"Borders of Belonging is a brilliant, powerful, unprecedented book. It is an absolute must read for everyone. This book is critical not only for all who are interested in immigration in the United States and around the world, but also for anyone who cares about families, children, and parents. Castañeda skillfully portrays real families in the Rio Grande Valley who are navigating the unintended, harmful consequences of immigration and social policies, displaying their deep compassion and care for one another. As they experience powerful discrimination and racism, these families display resilience and solidarity across lines of difference, actively resisting inequality in their midst. The families and individuals—immigrants and citizens—whom the reader comes to know in these pages offer us all models for a more healthy and equal society and teach us important lessons for our communities, schools, health care systems, and public policies."

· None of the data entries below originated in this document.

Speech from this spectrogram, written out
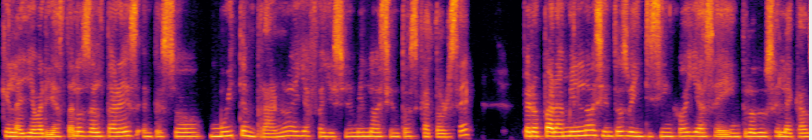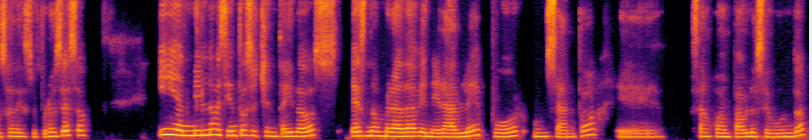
que la llevaría hasta los altares empezó muy temprano. Ella falleció en 1914 pero para 1925 ya se introduce la causa de su proceso y en 1982 es nombrada venerable por un santo, eh, San Juan Pablo II.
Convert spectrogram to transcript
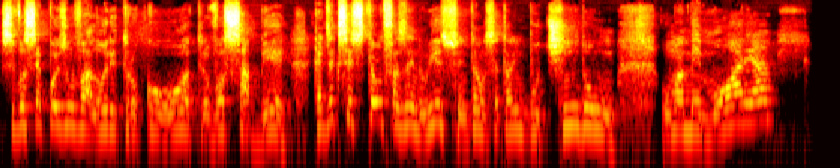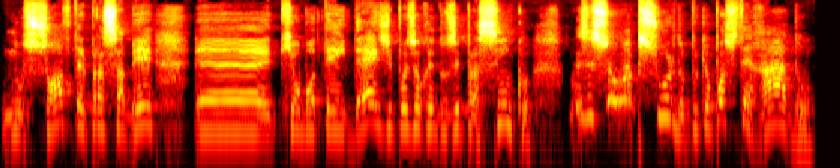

—Seth M. Holmes, author of Fresh Fruit, Broken Bodies: Migrant Farmworkers in the United States
"This work powerfully and effectively addresses the situation of undocumented migrants to the United States caught up in the larger political crisis of immigration policies and enforcement. This inspired and moving work of ethnography is cast at the level of everyday life and the complexities of undocumented status, though the author fully grasps the formal levels of policy making and enforcement that led to such difficult challenges for families in the Rio Grande borderlands...Recommended."––G. E. Marcus, CHOICE
"One of Castañeda's contributions lies in legitimizing the family as a uniform social unit with potential for action and adaptation in the face of adverse conditions. By positing the family as a mediator of culture, Castañeda redefines the boundaries of social life and the ways they can be understood to gauge the impacts of policies that, though aimed at individuals, inevitably affect those around them."––Javier Porras Madera, NACLA Report on the Americas
"Borders of Belonging illuminates a poorly understood aspect of life in a way that is compelling, clear, theoretically and methodologically grounded, timely and compassionate....essential reading for anyone who wishes to understand the complex and layered human experience of immigration in the United States today."
—Faidra Papavasiliou, General Anthropology
"Drawing on meticulous ethnographic interviews with various members of families in the Rio Grande Valley, Castañeda tells a fascinating story, nuanced and attentive to the specifics of the geographic region of 'the Valley'....Future research should build off this excellent work and document similarities and differences across varying geographic and local contexts throughout the United States and, perhaps, around the world."
—Joanna Dreby, Social Forces
"Borders of Belonging is an essential read for anyone seeking to understand the lived experience of US immigration laws and their enforcement....[An] insightful examination into both the visible and invisible effects of US immigration policy."
—Jane Lilly López, Journal of American Ethnic History
"Borders of Belongingis a policy-relevant and accessible piece of work that provides extremely significant insight in the spill-over effects of tightened border control and draconian migration policies. Through vivid descriptions of the harmful consequences of these policies, the book attests to the ways in which family members become the 'collateral damages' of these politics of migration. I appreciate Heide Castañeda's commitment to bringing to life the daily reality of mixed-status families as they navigate borders, belonging and family-life."
—Elsemieke van Osch, Border Criminologies